Capitalism is the engine that powers everything in our modern world. A SeaStead that increases everyones wealth will be a success, while one that is just an expense will never be built.

What is fun is that there are literally dozens of ways that living at sea can be extremely profitable and rewarding. Am I the only one who knows why many of the wealthiest people in the world own mega yachts? Hint, it isn’t because they like to spend money.


(.) #35

Technology will supersede politics.


#36

It already did a while ago, at least for people who are paying attention.


(.) #37

I am glad you are paying attention. Good for you.


(Chad Elwartowski) #38

I think technology gives little boosts in freedom throughout history until it is adopted and corrupted by governments (or just outlawed). Fortunately governments are slow to adapt.

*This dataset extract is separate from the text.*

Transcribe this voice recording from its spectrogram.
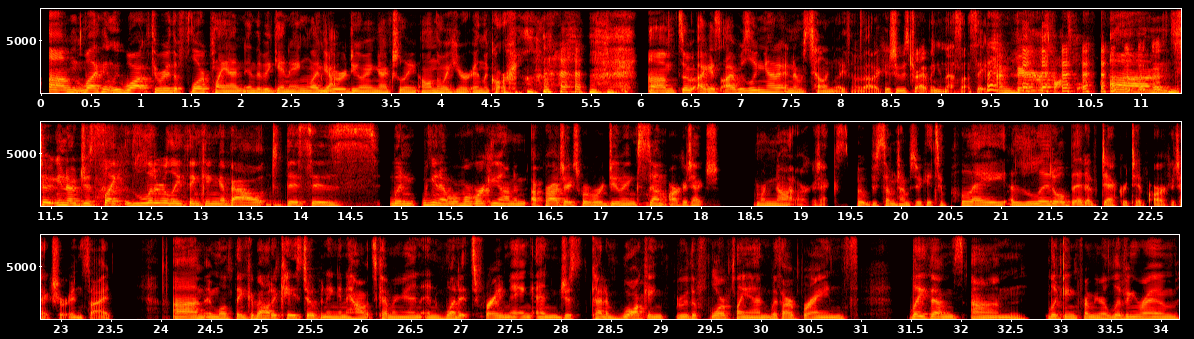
Um, well, I think we walked through the floor plan in the beginning, like Yeah. we were doing actually on the way here in the car. um, so I guess I was looking at it and I was telling Lathem about it because she was driving and that's not safe. I'm very responsible. um, so you know, just like literally thinking about this is when you know when we're working on an- a project where we're doing some architecture. We're not architects, but sometimes we get to play a little bit of decorative architecture inside. Um, and we'll think about a case opening and how it's coming in and what it's framing, and just kind of walking through the floor plan with our brains. Lathem's um, looking from your living room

But it tends to leave the early adopters (and those rich enough to afford the early technology) to experience more freedom than the rest of the population.


#39

Everyone is as free as they want to be, the thing is freedom in isolation, is more of a punishment than anything else, it is called ostracism. An individual in isolation is less than nothing, our value and happiness is determined by our relationships.

Capitalism, is the free EXCHANGE of ideas, goods and services. It takes a group or community to work. When it does work it is extremely powerful.


(Tom Schaefer) #40

“…the thing is freedom in isolation, is more of a punishment than anything else, it is called ostracism.” Maybe for some, not for me and mine. With my family (goddess wife and 4 awesome kids), and a handful of friends, a few utilities, and a restrained Government, I’d be happy to be “ostracized” to another planet or even system. My ancestral people lived on isolated spits and islands of northwest Europe. That part of the world is falling to savages. I’d be happy in the middle of the Pacific. I’m sure many lovers of power, dependency, and control would gladly write my name on a shard of pottery to be rid of my desire for freedom.

I will continue to watch the Picairn situation, and if an angel organizer or compatible group with a feasible critical mass starts organizing, I’d love to sign up.